Virtuosic stories by one of “the more interesting and ambitious prose stylists of our time” (Los Angeles Times)
In this madcap, insatiably inventive, bravura story collection, Julián Herbert brings to vivid life people who struggle to retain a measure of sanity in an insane world. Here we become acquainted with a vengeful “personal memories coach” who tries to get even with his delinquent clients; a former journalist with a cocaine habit who travels through northern Mexico impersonating a famous author of Westerns; the ghost of Juan Rulfo; a man who discovers music in his teeth; and, in the deliriously pulpy title story, a drug lord who looks just like Quentin Tarantino, who kidnaps a mopey film critic to discuss Tarantino’s films while he sends his goons to find and kill the doppelgänger that has colonized his consciousness. Herbert’s astute observations about human nature in extremis feel like the reader’s own revelations.
The antic and dire stories in Bring Me the Head of Quentin Tarantino depict the violence and corruption that plague Mexico today, but they are also deeply ruminative and layered explorations of the narrative impulse and the ethics of art making. Herbert asks: Where are the lines between fiction, memory, and reality? What is the relationship between power, corruption, and survival? How much violence can a person (and a country) take? The stories in this explosive collection showcase the fevered imagination of a significant contemporary writer.
Julian Herbert is someone whom I have never read, but the title of this short story collection, Bring Me The Head of Quentin Tarantino, made me preorder it immediately. In my teenage years, I was a much bigger fan of Tarantino than I am now, so the title has two different appeals to me. One is that it refers to a director whom I am largely familiar with, and two the loathing of this director might be something I can agree with. (I didn’t know at the time that the title is a riff on the 1974 Sam Peckinpah film Bring Me the Head of Alfredo Garcia).When I started to get into this collection of stories, I was more interested in the style and stories Herbert told than the actual title.
Julian Herbert writes about everything.
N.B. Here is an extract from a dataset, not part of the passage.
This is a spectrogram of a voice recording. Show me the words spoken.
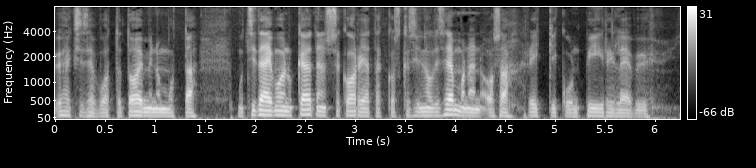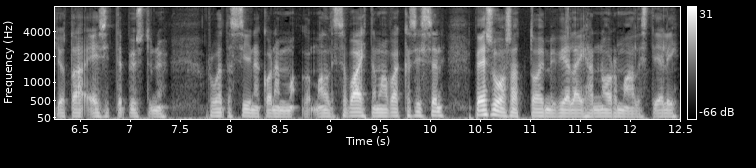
yhdeksisen vuotta toiminut, mutta, mutta sitä ei voinut käytännössä korjata, koska siinä oli semmoinen osa rikki kuin piirilevy, jota ei sitten pystynyt ruveta siinä konemallissa vaihtamaan, vaikka siis sen pesuosat toimi vielä ihan normaalisti. Eli,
From crack addicts to gangsters to zombies to finding a pastry on the train and wondering whether or not to eat it, all of these stories are very interesting, have a surreal quality to them, and are very entertaining. Reading about his life and some of his interviews, he is versatile, writes everything, in every genre, and feels like no one should limit what they write. In an interview from November 3, 2020 in The Southwest Review, Herbert states:
“One of my favorite descriptions in sport is something said about the Dutch soccer squad during the 1974 World Cup: “They all defend and they all attack.” In Mexico sportswriters called the team The Clockwork Orange. They used to say that they played “Total Soccer.” I’d like to be able to write literature in that way, not thinking too much about genres (or my position on the field), but trying to do everything at the same time, as writers did in Rabelais’s day.”
This philosophy is really apparent in Bring Me The Head of Quentin Tarantino. This is one of those short story collections where you do not know what is coming next because there is so much variety. The title story, the longest by far in the book, is a little over 60 pages. “Z” the story about the man who is living with zombies and has one for a “psychoanalyst” is 10 pages. The story before that is 4 pages. What I love most about this collection is that he also knows when to stop a story, right at the point where the reader is settling in and is ready for more. Every story in this collection is masterful, and with so many different themes and varieties, it makes me think about some of his other books and how I feel like he might be one of the best living Latin American authors.